Dataset items
▼

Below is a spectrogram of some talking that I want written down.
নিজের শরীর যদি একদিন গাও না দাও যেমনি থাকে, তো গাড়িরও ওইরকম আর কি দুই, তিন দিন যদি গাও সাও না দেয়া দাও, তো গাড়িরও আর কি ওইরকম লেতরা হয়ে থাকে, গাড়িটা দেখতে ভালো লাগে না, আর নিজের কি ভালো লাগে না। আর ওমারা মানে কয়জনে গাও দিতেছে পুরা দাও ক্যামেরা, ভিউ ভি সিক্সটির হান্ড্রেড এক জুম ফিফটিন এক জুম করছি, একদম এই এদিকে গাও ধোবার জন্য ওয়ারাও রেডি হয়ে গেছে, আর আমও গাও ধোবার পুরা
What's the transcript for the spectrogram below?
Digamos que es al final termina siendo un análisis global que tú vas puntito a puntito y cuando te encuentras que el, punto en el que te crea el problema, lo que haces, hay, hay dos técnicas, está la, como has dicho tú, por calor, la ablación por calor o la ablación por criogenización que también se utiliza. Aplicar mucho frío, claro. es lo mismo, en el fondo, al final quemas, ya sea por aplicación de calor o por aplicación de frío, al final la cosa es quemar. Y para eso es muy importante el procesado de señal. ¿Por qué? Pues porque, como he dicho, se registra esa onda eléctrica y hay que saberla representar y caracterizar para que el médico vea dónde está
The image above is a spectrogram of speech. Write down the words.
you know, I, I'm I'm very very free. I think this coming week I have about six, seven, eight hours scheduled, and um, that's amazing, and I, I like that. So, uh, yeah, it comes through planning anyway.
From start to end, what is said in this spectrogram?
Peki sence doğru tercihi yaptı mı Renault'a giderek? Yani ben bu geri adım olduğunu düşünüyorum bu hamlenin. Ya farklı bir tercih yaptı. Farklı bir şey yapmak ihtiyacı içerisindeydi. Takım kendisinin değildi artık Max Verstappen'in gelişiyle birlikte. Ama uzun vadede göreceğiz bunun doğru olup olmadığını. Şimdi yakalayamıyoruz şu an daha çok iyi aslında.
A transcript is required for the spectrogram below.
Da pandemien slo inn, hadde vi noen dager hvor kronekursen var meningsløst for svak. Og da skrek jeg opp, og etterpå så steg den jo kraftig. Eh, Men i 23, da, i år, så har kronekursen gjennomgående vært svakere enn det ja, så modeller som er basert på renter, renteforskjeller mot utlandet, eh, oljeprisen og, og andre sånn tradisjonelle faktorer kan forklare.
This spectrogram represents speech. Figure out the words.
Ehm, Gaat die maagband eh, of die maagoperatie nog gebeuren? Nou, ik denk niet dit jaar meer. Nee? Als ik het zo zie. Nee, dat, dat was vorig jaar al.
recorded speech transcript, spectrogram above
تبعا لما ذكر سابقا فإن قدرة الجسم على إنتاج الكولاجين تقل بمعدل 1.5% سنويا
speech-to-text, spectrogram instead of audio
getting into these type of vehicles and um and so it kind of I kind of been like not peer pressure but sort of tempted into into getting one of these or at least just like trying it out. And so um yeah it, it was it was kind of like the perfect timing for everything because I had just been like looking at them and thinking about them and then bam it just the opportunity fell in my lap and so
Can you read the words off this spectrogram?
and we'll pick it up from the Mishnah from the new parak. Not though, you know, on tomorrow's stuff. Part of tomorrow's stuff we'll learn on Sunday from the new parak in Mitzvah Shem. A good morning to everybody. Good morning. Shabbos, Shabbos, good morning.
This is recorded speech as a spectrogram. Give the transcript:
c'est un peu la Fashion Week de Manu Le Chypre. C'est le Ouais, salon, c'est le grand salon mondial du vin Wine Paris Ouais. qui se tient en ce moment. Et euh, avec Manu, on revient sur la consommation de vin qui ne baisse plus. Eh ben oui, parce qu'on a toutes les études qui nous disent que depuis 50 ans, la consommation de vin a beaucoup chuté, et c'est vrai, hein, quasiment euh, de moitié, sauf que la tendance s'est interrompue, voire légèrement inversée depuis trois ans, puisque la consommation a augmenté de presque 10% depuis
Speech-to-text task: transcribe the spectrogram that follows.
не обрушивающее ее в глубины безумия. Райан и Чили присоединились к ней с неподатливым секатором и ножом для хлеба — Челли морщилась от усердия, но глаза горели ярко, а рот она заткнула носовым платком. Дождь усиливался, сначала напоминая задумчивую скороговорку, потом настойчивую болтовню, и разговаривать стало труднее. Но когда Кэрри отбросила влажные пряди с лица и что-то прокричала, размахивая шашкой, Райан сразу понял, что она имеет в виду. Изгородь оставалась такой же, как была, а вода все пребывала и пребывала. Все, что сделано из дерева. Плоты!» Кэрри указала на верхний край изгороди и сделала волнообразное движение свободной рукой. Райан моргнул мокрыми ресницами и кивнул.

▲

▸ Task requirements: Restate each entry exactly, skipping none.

▸ Expected answer:
Below is a spectrogram of some talking that I want written down.
নিজের শরীর যদি একদিন গাও না দাও যেমনি থাকে, তো গাড়িরও ওইরকম আর কি দুই, তিন দিন যদি গাও সাও না দেয়া দাও, তো গাড়িরও আর কি ওইরকম লেতরা হয়ে থাকে, গাড়িটা দেখতে ভালো লাগে না, আর নিজের কি ভালো লাগে না। আর ওমারা মানে কয়জনে গাও দিতেছে পুরা দাও ক্যামেরা, ভিউ ভি সিক্সটির হান্ড্রেড এক জুম ফিফটিন এক জুম করছি, একদম এই এদিকে গাও ধোবার জন্য ওয়ারাও রেডি হয়ে গেছে, আর আমও গাও ধোবার পুরা
What's the transcript for the spectrogram below?
Digamos que es al final termina siendo un análisis global que tú vas puntito a puntito y cuando te encuentras que el, punto en el que te crea el problema, lo que haces, hay, hay dos técnicas, está la, como has dicho tú, por calor, la ablación por calor o la ablación por criogenización que también se utiliza. Aplicar mucho frío, claro. es lo mismo, en el fondo, al final quemas, ya sea por aplicación de calor o por aplicación de frío, al final la cosa es quemar. Y para eso es muy importante el procesado de señal. ¿Por qué? Pues porque, como he dicho, se registra esa onda eléctrica y hay que saberla representar y caracterizar para que el médico vea dónde está
The image above is a spectrogram of speech. Write down the words.
you know, I, I'm I'm very very free. I think this coming week I have about six, seven, eight hours scheduled, and um, that's amazing, and I, I like that. So, uh, yeah, it comes through planning anyway.
From start to end, what is said in this spectrogram?
Peki sence doğru tercihi yaptı mı Renault'a giderek? Yani ben bu geri adım olduğunu düşünüyorum bu hamlenin. Ya farklı bir tercih yaptı. Farklı bir şey yapmak ihtiyacı içerisindeydi. Takım kendisinin değildi artık Max Verstappen'in gelişiyle birlikte. Ama uzun vadede göreceğiz bunun doğru olup olmadığını. Şimdi yakalayamıyoruz şu an daha çok iyi aslında.
A transcript is required for the spectrogram below.
Da pandemien slo inn, hadde vi noen dager hvor kronekursen var meningsløst for svak. Og da skrek jeg opp, og etterpå så steg den jo kraftig. Eh, Men i 23, da, i år, så har kronekursen gjennomgående vært svakere enn det ja, så modeller som er basert på renter, renteforskjeller mot utlandet, eh, oljeprisen og, og andre sånn tradisjonelle faktorer kan forklare.
This spectrogram represents speech. Figure out the words.
Ehm, Gaat die maagband eh, of die maagoperatie nog gebeuren? Nou, ik denk niet dit jaar meer. Nee? Als ik het zo zie. Nee, dat, dat was vorig jaar al.
recorded speech transcript, spectrogram above
تبعا لما ذكر سابقا فإن قدرة الجسم على إنتاج الكولاجين تقل بمعدل 1.5% سنويا
speech-to-text, spectrogram instead of audio
getting into these type of vehicles and um and so it kind of I kind of been like not peer pressure but sort of tempted into into getting one of these or at least just like trying it out. And so um yeah it, it was it was kind of like the perfect timing for everything because I had just been like looking at them and thinking about them and then bam it just the opportunity fell in my lap and so
Can you read the words off this spectrogram?
and we'll pick it up from the Mishnah from the new parak. Not though, you know, on tomorrow's stuff. Part of tomorrow's stuff we'll learn on Sunday from the new parak in Mitzvah Shem. A good morning to everybody. Good morning. Shabbos, Shabbos, good morning.
This is recorded speech as a spectrogram. Give the transcript:
c'est un peu la Fashion Week de Manu Le Chypre. C'est le Ouais, salon, c'est le grand salon mondial du vin Wine Paris Ouais. qui se tient en ce moment. Et euh, avec Manu, on revient sur la consommation de vin qui ne baisse plus. Eh ben oui, parce qu'on a toutes les études qui nous disent que depuis 50 ans, la consommation de vin a beaucoup chuté, et c'est vrai, hein, quasiment euh, de moitié, sauf que la tendance s'est interrompue, voire légèrement inversée depuis trois ans, puisque la consommation a augmenté de presque 10% depuis
Speech-to-text task: transcribe the spectrogram that follows.
не обрушивающее ее в глубины безумия. Райан и Чили присоединились к ней с неподатливым секатором и ножом для хлеба — Челли морщилась от усердия, но глаза горели ярко, а рот она заткнула носовым платком. Дождь усиливался, сначала напоминая задумчивую скороговорку, потом настойчивую болтовню, и разговаривать стало труднее. Но когда Кэрри отбросила влажные пряди с лица и что-то прокричала, размахивая шашкой, Райан сразу понял, что она имеет в виду. Изгородь оставалась такой же, как была, а вода все пребывала и пребывала. Все, что сделано из дерева. Плоты!» Кэрри указала на верхний край изгороди и сделала волнообразное движение свободной рукой. Райан моргнул мокрыми ресницами и кивнул.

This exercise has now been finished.